Trying Not to Be Evil Week, Day 3: I Likes Sunset Rubdown (Wait...That Came Out Wrong)
Out of the 700 or so CD’s that I own, there are only a handful that have ever really mattered to me. Bob Dylan’s “Bringing It All Back Home,” “Highway 61 Revisited” and “Blonde On Blonde,” The Smith’s “The Queen is Dead,” The White Stripes “White Blood Cells,” The Doors first album, Love’s “Forever Changes,” Aesop Rock’s “Labor Days,” Outkast’s “ATLiens,” and Neil Young’s “Everybody Knows This Is Nowhere.”

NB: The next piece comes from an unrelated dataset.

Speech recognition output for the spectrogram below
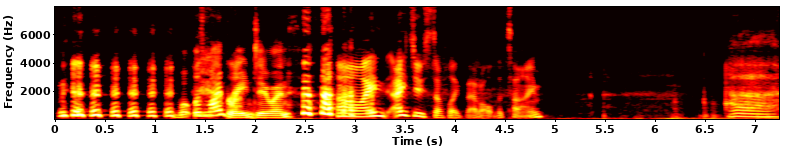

This is not to say that there aren’t other albums that I don’t cherish and love. Nor is this a way of saying that these are the best albums of all time. But in my little world, these albums have meant more to me than anything I’ve ever learned at school or at work. These are the albums that if I were trapped on a televised desert island soap opera, I would need to have by my side.
In the last few weeks, I’ve been listening to an album worthy of being added to that list: Sunset Rubdown’s “Shut Up I Am Dreaming” These are big words and I actually didn’t want to write about it on Trying Not to Be Evil Week because this album is so good that writing about it seems like an exercise in futility. I could spend a lifetime trying to the capture the brilliance of the deranged symphony that Krug has created. A dense maze of beautiful symbolist poems, haunting organ licks and raw visceral emotion that explodes in every note.
I knew that I sure as well didn’t want to sound like the Pitchfork review of the album, spewing its typical smart rock critic gibberish. I get it dude, you’re a fan of post-modernism. Do you want a ribbon?
“In his more fleshed-out, metaphysically epic form, Krug consistently finds ways to yoke disparate parts; there's so much inventive stitching, in fact, it makes it tempting to offer a play-by-play with color commentary for every song. Beyond writing catchy tunes and packing them with whispers, mallets, harpsichord, and patches of cheapskate drum machines, he's an intriguing presence. Instead of bubbling along at one level, he roller coasters and raves, mixing nonsense with sharp observations and sadness with puns
Needless to say, there’s nothing I enjoy more than a cheapskate drum machine.
The description that made the most sense about the album came from Skeet On Mischa:
I'd love to say something about Sunset Rubdown, but I can't get past the fourth song on the album; it's just too good. Very haunting and reminds me of that song on that Air album, "10,000 Hz legend" with Buffalo Daughter on it.”
It’s one of those CDs that you put in your car and immediately have to turn off because it’s way way too much to handle when you’re sitting on traffic on a freeway. Too intense. It certain doesn’t bear well to casual listening.
That was exactly how I felt about the album until last week, when I was finally able got past the fourth song. And what I heard is pure unfiltered genius.
Like any great album, it ends perfectly. The last song of the album, “Shut Up I Am Dreaming of Places Where Loves Have Wings,” is a seven and a half minute symphony, a song almost too powerful to want to listen to. It forces you to stop everything you’re doing and just listen.
This album isn’t for everyone. It’s strange unique and weird. As though it would be the perfect soundtrack for a Tim Burton film. The first four or five times I heard it, it didn’t sink. But now it has. I like Arcade Fire and Sufjan Steven’s as much as the next guy, but while I admire the brilliance of those two musicians, nothing they’ve done can match the blistering and savage emotion, pain and beauty wrapped up in “Shut Up I Am Dreaming.” I can’t recommend an album more.